▶ [What the exercise asks]: Send back all the data below, exactly as given.
※ ※ ※
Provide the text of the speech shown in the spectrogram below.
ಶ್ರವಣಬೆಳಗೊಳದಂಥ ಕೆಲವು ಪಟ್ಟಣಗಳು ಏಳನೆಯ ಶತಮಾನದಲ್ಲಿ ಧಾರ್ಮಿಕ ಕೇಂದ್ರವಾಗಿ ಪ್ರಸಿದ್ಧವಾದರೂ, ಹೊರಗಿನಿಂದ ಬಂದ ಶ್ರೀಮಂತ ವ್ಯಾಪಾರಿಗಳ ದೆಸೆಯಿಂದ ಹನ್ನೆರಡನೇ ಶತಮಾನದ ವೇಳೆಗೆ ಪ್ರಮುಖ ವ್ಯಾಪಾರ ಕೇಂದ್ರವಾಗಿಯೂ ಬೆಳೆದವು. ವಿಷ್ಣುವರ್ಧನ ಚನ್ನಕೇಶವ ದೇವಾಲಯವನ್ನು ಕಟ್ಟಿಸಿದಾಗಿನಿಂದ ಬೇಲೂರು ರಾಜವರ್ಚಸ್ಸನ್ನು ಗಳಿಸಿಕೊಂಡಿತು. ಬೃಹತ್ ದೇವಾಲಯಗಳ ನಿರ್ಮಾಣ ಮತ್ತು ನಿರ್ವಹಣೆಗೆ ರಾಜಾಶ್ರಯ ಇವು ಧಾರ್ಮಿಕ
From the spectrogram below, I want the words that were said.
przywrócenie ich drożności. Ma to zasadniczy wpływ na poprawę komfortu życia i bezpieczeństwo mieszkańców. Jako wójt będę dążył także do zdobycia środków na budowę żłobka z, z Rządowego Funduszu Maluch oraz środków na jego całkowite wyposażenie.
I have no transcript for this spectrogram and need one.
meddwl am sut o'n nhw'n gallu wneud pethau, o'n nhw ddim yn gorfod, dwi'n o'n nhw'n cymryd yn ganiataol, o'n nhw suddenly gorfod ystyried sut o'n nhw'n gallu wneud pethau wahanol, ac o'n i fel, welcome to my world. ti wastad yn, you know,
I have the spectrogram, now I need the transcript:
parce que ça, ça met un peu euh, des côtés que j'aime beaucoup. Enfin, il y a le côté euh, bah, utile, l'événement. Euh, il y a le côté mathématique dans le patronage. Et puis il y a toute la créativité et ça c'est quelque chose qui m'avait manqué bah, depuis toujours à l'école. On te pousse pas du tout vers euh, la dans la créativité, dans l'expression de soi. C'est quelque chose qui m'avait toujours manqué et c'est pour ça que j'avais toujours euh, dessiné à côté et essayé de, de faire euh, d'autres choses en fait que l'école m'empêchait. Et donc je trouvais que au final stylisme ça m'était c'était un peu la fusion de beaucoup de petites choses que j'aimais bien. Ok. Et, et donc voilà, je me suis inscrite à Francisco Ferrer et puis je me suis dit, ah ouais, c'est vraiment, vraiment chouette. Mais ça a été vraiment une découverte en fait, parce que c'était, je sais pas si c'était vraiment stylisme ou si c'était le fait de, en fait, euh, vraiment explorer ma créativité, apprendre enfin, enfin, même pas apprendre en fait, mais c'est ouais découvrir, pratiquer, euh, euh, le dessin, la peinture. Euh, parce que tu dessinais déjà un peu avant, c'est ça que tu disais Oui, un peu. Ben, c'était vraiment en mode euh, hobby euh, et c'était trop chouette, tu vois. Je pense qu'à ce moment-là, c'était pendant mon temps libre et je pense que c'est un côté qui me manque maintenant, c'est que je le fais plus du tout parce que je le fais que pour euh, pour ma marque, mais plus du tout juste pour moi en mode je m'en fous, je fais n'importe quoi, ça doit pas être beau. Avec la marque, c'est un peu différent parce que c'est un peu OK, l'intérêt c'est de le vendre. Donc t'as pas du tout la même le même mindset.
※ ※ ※
▶ [Solution to the exercise]:
Provide the text of the speech shown in the spectrogram below.
ಶ್ರವಣಬೆಳಗೊಳದಂಥ ಕೆಲವು ಪಟ್ಟಣಗಳು ಏಳನೆಯ ಶತಮಾನದಲ್ಲಿ ಧಾರ್ಮಿಕ ಕೇಂದ್ರವಾಗಿ ಪ್ರಸಿದ್ಧವಾದರೂ, ಹೊರಗಿನಿಂದ ಬಂದ ಶ್ರೀಮಂತ ವ್ಯಾಪಾರಿಗಳ ದೆಸೆಯಿಂದ ಹನ್ನೆರಡನೇ ಶತಮಾನದ ವೇಳೆಗೆ ಪ್ರಮುಖ ವ್ಯಾಪಾರ ಕೇಂದ್ರವಾಗಿಯೂ ಬೆಳೆದವು. ವಿಷ್ಣುವರ್ಧನ ಚನ್ನಕೇಶವ ದೇವಾಲಯವನ್ನು ಕಟ್ಟಿಸಿದಾಗಿನಿಂದ ಬೇಲೂರು ರಾಜವರ್ಚಸ್ಸನ್ನು ಗಳಿಸಿಕೊಂಡಿತು. ಬೃಹತ್ ದೇವಾಲಯಗಳ ನಿರ್ಮಾಣ ಮತ್ತು ನಿರ್ವಹಣೆಗೆ ರಾಜಾಶ್ರಯ ಇವು ಧಾರ್ಮಿಕ
From the spectrogram below, I want the words that were said.
przywrócenie ich drożności. Ma to zasadniczy wpływ na poprawę komfortu życia i bezpieczeństwo mieszkańców. Jako wójt będę dążył także do zdobycia środków na budowę żłobka z, z Rządowego Funduszu Maluch oraz środków na jego całkowite wyposażenie.
I have no transcript for this spectrogram and need one.
meddwl am sut o'n nhw'n gallu wneud pethau, o'n nhw ddim yn gorfod, dwi'n o'n nhw'n cymryd yn ganiataol, o'n nhw suddenly gorfod ystyried sut o'n nhw'n gallu wneud pethau wahanol, ac o'n i fel, welcome to my world. ti wastad yn, you know,
I have the spectrogram, now I need the transcript:
parce que ça, ça met un peu euh, des côtés que j'aime beaucoup. Enfin, il y a le côté euh, bah, utile, l'événement. Euh, il y a le côté mathématique dans le patronage. Et puis il y a toute la créativité et ça c'est quelque chose qui m'avait manqué bah, depuis toujours à l'école. On te pousse pas du tout vers euh, la dans la créativité, dans l'expression de soi. C'est quelque chose qui m'avait toujours manqué et c'est pour ça que j'avais toujours euh, dessiné à côté et essayé de, de faire euh, d'autres choses en fait que l'école m'empêchait. Et donc je trouvais que au final stylisme ça m'était c'était un peu la fusion de beaucoup de petites choses que j'aimais bien. Ok. Et, et donc voilà, je me suis inscrite à Francisco Ferrer et puis je me suis dit, ah ouais, c'est vraiment, vraiment chouette. Mais ça a été vraiment une découverte en fait, parce que c'était, je sais pas si c'était vraiment stylisme ou si c'était le fait de, en fait, euh, vraiment explorer ma créativité, apprendre enfin, enfin, même pas apprendre en fait, mais c'est ouais découvrir, pratiquer, euh, euh, le dessin, la peinture. Euh, parce que tu dessinais déjà un peu avant, c'est ça que tu disais Oui, un peu. Ben, c'était vraiment en mode euh, hobby euh, et c'était trop chouette, tu vois. Je pense qu'à ce moment-là, c'était pendant mon temps libre et je pense que c'est un côté qui me manque maintenant, c'est que je le fais plus du tout parce que je le fais que pour euh, pour ma marque, mais plus du tout juste pour moi en mode je m'en fous, je fais n'importe quoi, ça doit pas être beau. Avec la marque, c'est un peu différent parce que c'est un peu OK, l'intérêt c'est de le vendre. Donc t'as pas du tout la même le même mindset.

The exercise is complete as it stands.